# Exercise details:
What does the data read, word for word, from the line containing "Spectrogram, in 2 pictures. What" through its final line? Give those lines only.

# Source material:
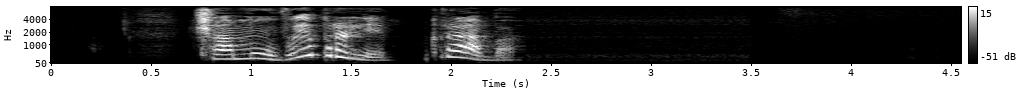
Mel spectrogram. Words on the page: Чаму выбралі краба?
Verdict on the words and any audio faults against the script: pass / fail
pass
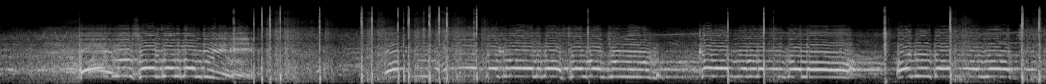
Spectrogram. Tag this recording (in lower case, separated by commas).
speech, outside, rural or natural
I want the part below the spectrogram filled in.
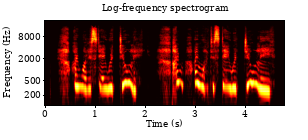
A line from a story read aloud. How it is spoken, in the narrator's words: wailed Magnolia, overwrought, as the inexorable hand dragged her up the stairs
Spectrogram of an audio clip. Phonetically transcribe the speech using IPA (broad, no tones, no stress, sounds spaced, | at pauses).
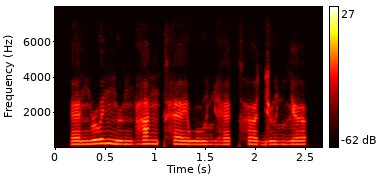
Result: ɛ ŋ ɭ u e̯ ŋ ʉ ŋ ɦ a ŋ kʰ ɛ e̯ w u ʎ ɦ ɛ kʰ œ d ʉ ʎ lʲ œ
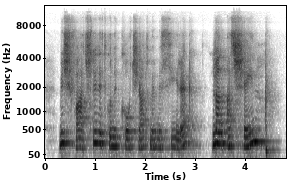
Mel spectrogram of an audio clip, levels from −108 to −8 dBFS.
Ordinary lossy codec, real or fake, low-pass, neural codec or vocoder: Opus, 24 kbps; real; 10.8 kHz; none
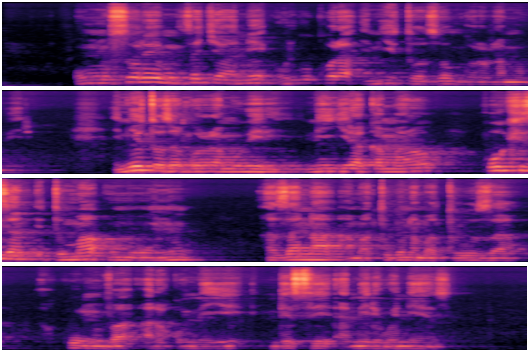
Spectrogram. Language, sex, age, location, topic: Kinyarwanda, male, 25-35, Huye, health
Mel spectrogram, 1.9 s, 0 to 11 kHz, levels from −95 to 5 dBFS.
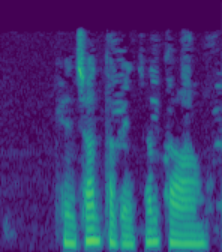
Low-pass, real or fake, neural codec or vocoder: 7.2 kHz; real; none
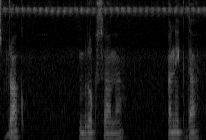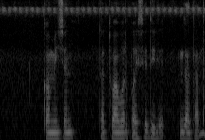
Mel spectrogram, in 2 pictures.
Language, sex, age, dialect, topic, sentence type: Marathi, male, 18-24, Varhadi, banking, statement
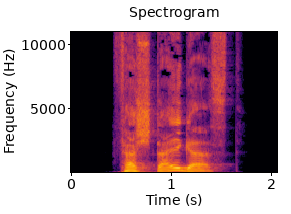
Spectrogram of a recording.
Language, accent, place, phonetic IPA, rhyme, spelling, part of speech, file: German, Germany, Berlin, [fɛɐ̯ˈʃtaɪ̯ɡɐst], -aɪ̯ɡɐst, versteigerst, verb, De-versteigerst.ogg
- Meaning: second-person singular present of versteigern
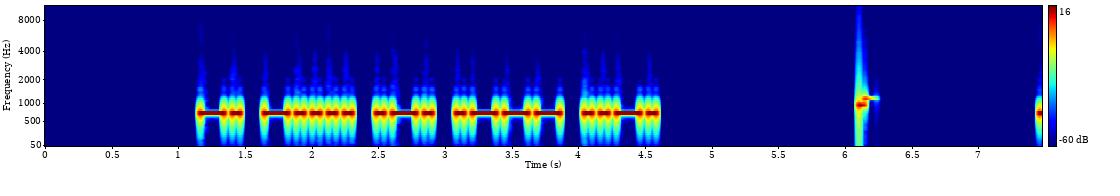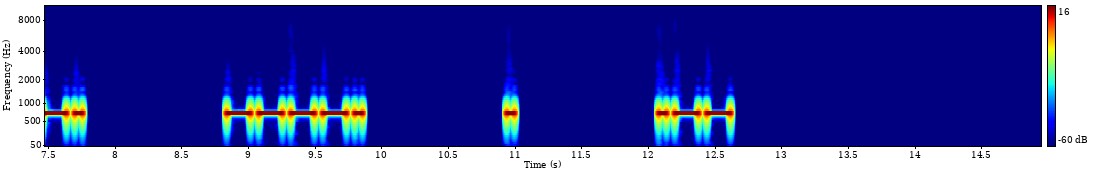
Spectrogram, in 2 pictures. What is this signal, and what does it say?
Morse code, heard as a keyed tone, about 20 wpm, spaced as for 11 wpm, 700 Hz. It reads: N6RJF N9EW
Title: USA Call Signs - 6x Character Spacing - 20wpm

# Answer box:
Spectrogram, in 2 pictures. What is this signal, and what does it say?
Morse code, heard as a keyed tone, about 20 wpm, spaced as for 11 wpm, 700 Hz. It reads: N6RJF N9EW
Title: USA Call Signs - 6x Character Spacing - 20wpm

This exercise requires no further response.